Bicycle Ride Around the World

I asked myself, "If I could do anything, what would I do?" My answer was to ride a bicycle around the world until I discovered happiness and the meaning of life. Discover what happened during the 4-year journey. Read all about it.

Scott Stoll celebrating have ridden a bicycle around the world

Above: The map of Scott's adventure.
Below: Re-imagine the journey in the best-selling independent book "Falling Uphill".

Falling Uphill, "Falling Uphill", Fall Uphill, Falling, Fall, Up, Uphill, Falling Upward, Faling, upward, Book, movie, album

Best-Selling Independent Book

Falling Uphill:

One man's quest for happiness around the world on a bicycle.

In one week, Scott Stoll lost his job, his best friend, his girlfriend and his confidence. Disillusioned with society, full of angst, a lost and wandering soul with nothing left to lose, Stoll asked himself a question: “If I only have one life, one chance, if I could do anything, what would I do?”

His answer resulted in a 4 year and 25,742 mile odyssey around the world by bicycle, seeking answers to the great mysteries of life, vowing to find happiness or die trying. The quest wasn’t easy. He was imprisoned, held hostage, mugged, run over, suspected of terrorism, accused of espionage, trampled, diseased, heartbroken—he nearly died a dozen times.
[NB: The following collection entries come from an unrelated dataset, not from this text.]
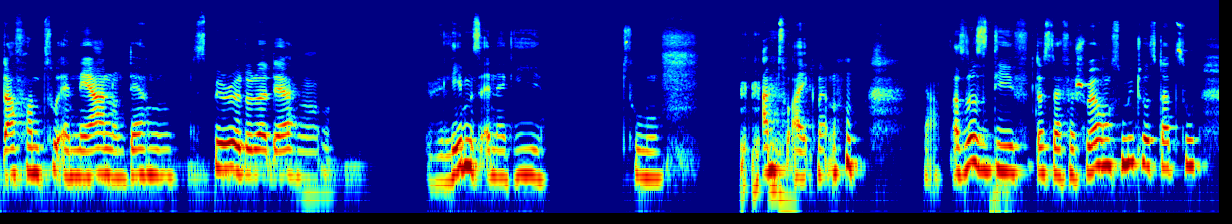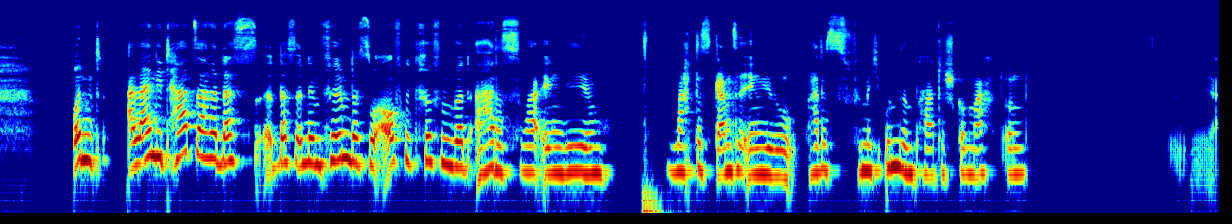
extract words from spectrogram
davon zu ernähren und deren Spirit oder deren Lebensenergie zu anzueignen. ja, also das ist die, das ist der Verschwörungsmythos dazu. Und allein die Tatsache, dass, dass in dem Film das so aufgegriffen wird, ah, das war irgendwie, macht das Ganze irgendwie so, hat es für mich unsympathisch gemacht und äh, ja.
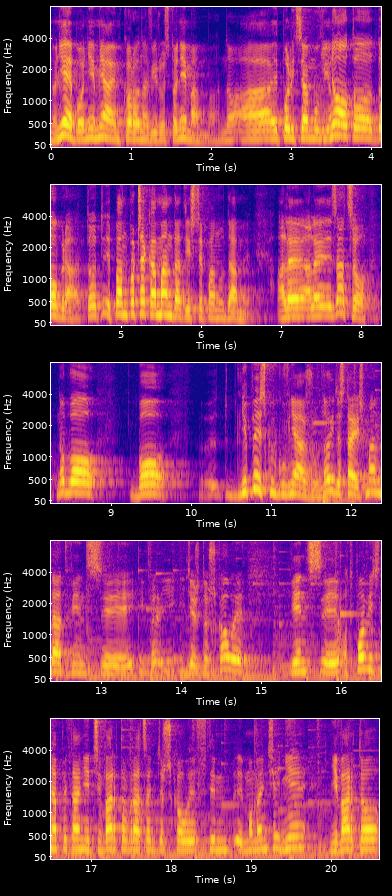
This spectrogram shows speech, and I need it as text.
no nie, bo nie miałem koronawirus, to nie mam. No a policja mówi, no to dobra, to pan poczeka, mandat jeszcze panu damy. Ale, ale za co? No bo, bo y, nie pyskuj gówniarzu. No i dostajesz mandat, więc y, i idziesz do szkoły. Więc y, odpowiedź na pytanie, czy warto wracać do szkoły w tym y, momencie? Nie, nie warto,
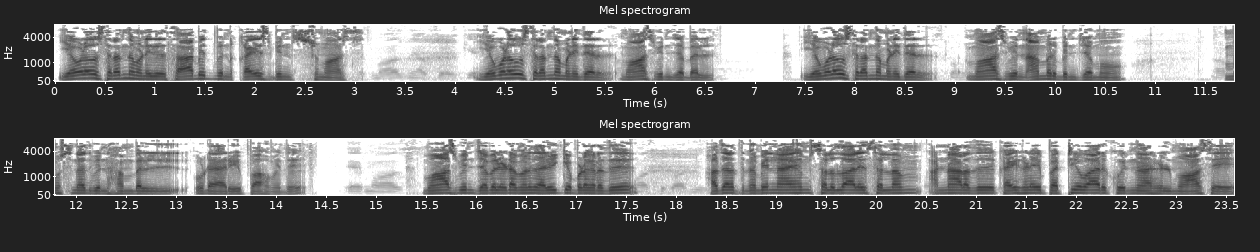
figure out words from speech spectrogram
எவ்வளவு சிறந்த மனிதர்? சாபித் பின் கைஸ் பின் சுமாஸ். எவ்வளவு சிறந்த மனிதர்? மாஸ் பின் ஜபல். எவ்வளவு சிறந்த மனிதர்? Muadh bin Amr bin Jamuh. Musnad bin Hanbal உட அறிவிப்பாகும் இது. மாஸ் பின் ஜபலிடமிருந்து அறிவிக்கப்படுகிறது. ஹசரத் நபில் நாயகம் சல்லா அலி செல்லம் அன்னாரது கைகளை பற்றியவாறு கூறினார்கள் மாசே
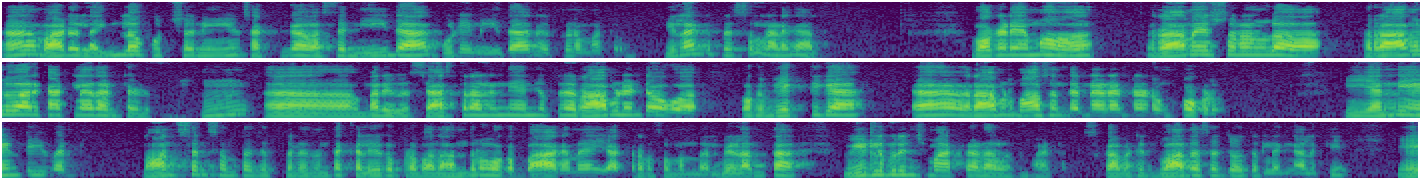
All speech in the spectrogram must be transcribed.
ఆ, వాడు లైన్లో కూర్చొని చక్కగా వస్తే నీదా గుడి నీదా అని ఎక్కడమాట ఇలాంటి ప్రశ్నలు అడగాలి. ఒకడేమో రామేశ్వరంలో రాముల వారు కట్టలేదు అంటాడు ఉమ్, ఆ, మరి శాస్త్రాలన్నీ ఏం చెప్తున్నాయి? రాముడు అంటే ఒక ఒక వ్యక్తిగా ఆ, రాముడు మాంసం తిన్నాడు అంటాడు ఇంకొకడు. ఇవన్నీ ఏంటి ఇవన్నీ? నాన్ సెన్స్ అంతా చెప్తున్నది అంతా కలియుగ ప్రభావం. అందులో ఒక భాగమే ఈ అక్రమ సంబంధాలు. వీళ్ళంతా వీటి గురించి మాట్లాడాలన్నమాట. కాబట్టి ద్వాదశ జ్యోతిర్లింగాలకి ఏ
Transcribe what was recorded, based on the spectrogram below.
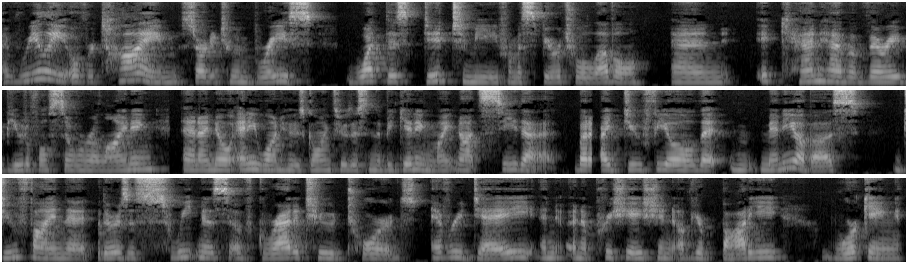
I really, over time, started to embrace what this did to me from a spiritual level. And it can have a very beautiful silver lining. And I know anyone who's going through this in the beginning might not see that. But I do feel that many of us do find that there is a sweetness of gratitude towards every day and an appreciation of your body working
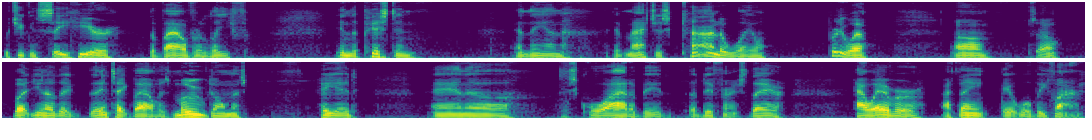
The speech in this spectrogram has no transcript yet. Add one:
which you can see here, the valve relief in the piston and then it matches kind of well, pretty well. Um, so, but you know, the, the intake valve is moved on this head and uh, there's quite a bit of difference there. However, I think it will be fine.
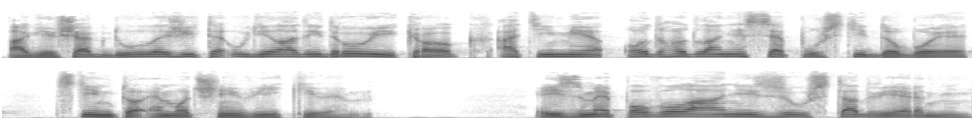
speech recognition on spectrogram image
Pak je však důležité udělat i druhý krok a tím je odhodlaně se pustit do boje s tímto emočním výkyvem. Jsme povoláni zůstat věrní,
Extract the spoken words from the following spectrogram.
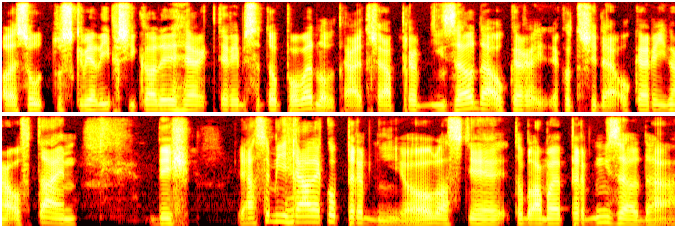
ale jsou tu skvělý příklady her, kterým se to povedlo. Právě třeba první Zelda jako 3D Ocarina of Time, když já jsem jí hrál jako první, jo, vlastně to byla moje první Zelda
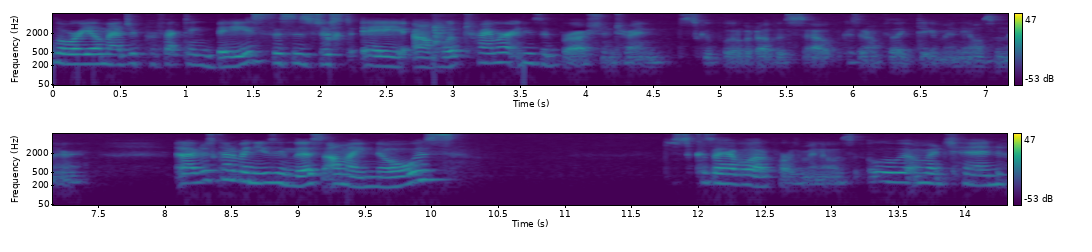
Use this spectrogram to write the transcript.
L'Oreal Magic Perfecting Base. This is just a um, whipped primer. And use a brush and try and scoop a little bit of this out because I don't feel like digging my nails in there. And I've just kind of been using this on my nose. Just because I have a lot of pores on my nose. A little bit on my chin.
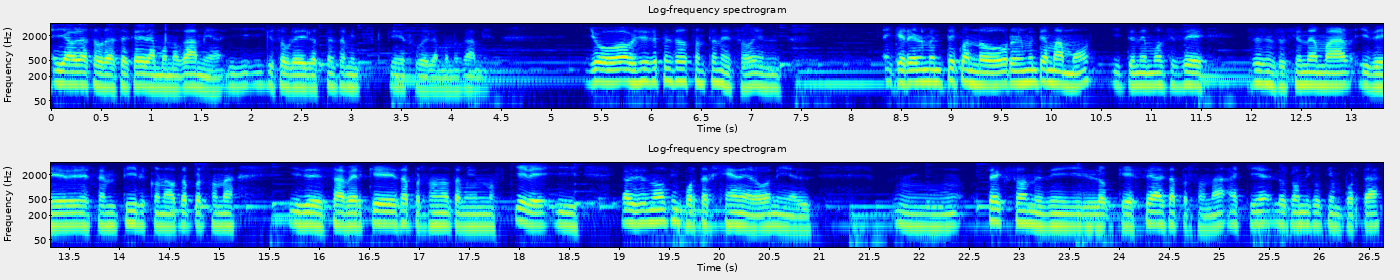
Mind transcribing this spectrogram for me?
ella habla sobre acerca de la monogamia y, y sobre los pensamientos que tiene sobre la monogamia. Yo a veces he pensado tanto en eso, en, en que realmente cuando realmente amamos y tenemos ese esa sensación de amar y de, sentir con la otra persona y de saber que esa persona también nos quiere y a veces no nos importa el género ni el mm, sexo ni lo que sea esa persona. Aquí lo único que importa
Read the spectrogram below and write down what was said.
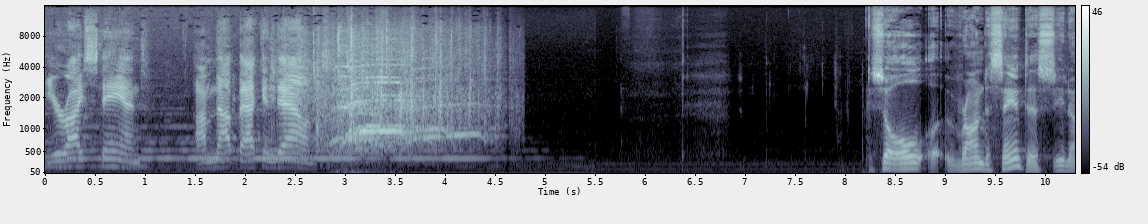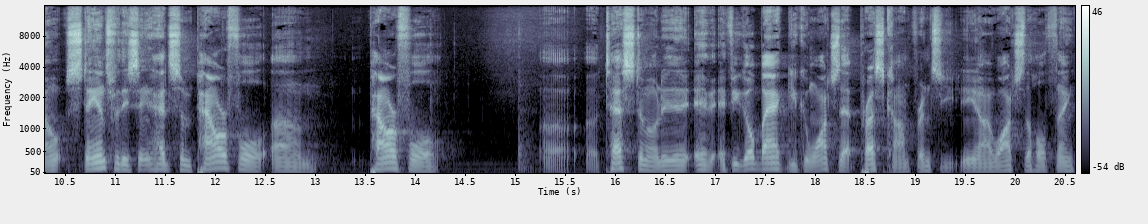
Here I stand. I'm not backing down. So uh, Ron DeSantis, you know, stands for these things. Had some powerful, um, powerful uh, testimony. If, if, you go back, you can watch that press conference. You, you, know, I watched the whole thing,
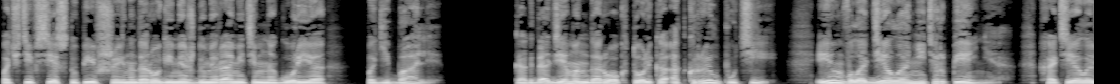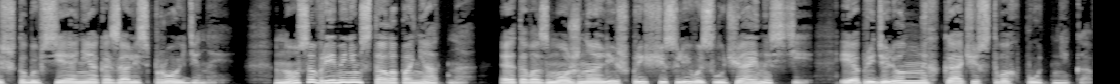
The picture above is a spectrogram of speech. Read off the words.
Почти все ступившие на дороге между мирами Темногорья погибали. Когда демон дорог только открыл пути, им владело нетерпение. Хотелось, чтобы все они оказались пройдены. Но со временем стало понятно, это возможно лишь при счастливой случайности и определенных качествах путников.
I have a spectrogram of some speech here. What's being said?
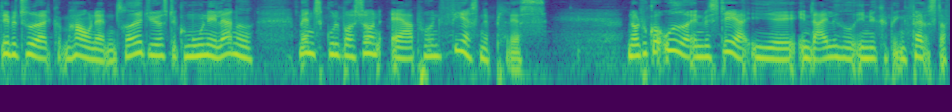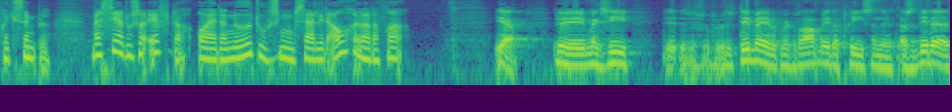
Det betyder, at København er den tredje dyreste kommune i landet, mens Guldborgsund er på en 80. plads. Når du går ud og investerer i øh, en lejlighed i Nykøbing Falster for eksempel, hvad ser du så efter, og er der noget, du sådan særligt afholder dig fra? Ja, øh, man kan sige, det med, med kvadratmeterpriserne, altså det, der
But more importantly, in the most unlikely places, he also discovered the wonders of the world, kindness among strangers, the meaning of life, peace, love and — Yes!— happiness — in the last place to look — and much more than he imagined possible.

Re-live and re-imagine a journey around the world on a bicycle as a man stumbles through moments of pure survival and moments of pure enlightenment. More info. or Buy now.

Falling Uphill The short film: A montage of photos and videos from Scott's 4 year, 26,000 mile bicycle tour around the world. Previously a Youtube Feature Video and specially requested for the Boston Bicycle Film Festival. "I nearly cried watching this video. Just a normal guy and look what he has achieved." ~ Ingrid K.

Jason battling the skeleton warriors. Still from the 1963 movie "Jason and the Argonauts". Jason and the Argonauts

The Archetypal Adventure

I recommend you read about the original Greek myth of Jason and the Argonauts, including the history, culture and the actual story. I've been collecting this info for years; and I find it fascinating how this myth has embedded itself in our culture. More info.

Misc resources

Falling Uphill

Oxygen Depletion. Have you ever wondered how much your car breathes?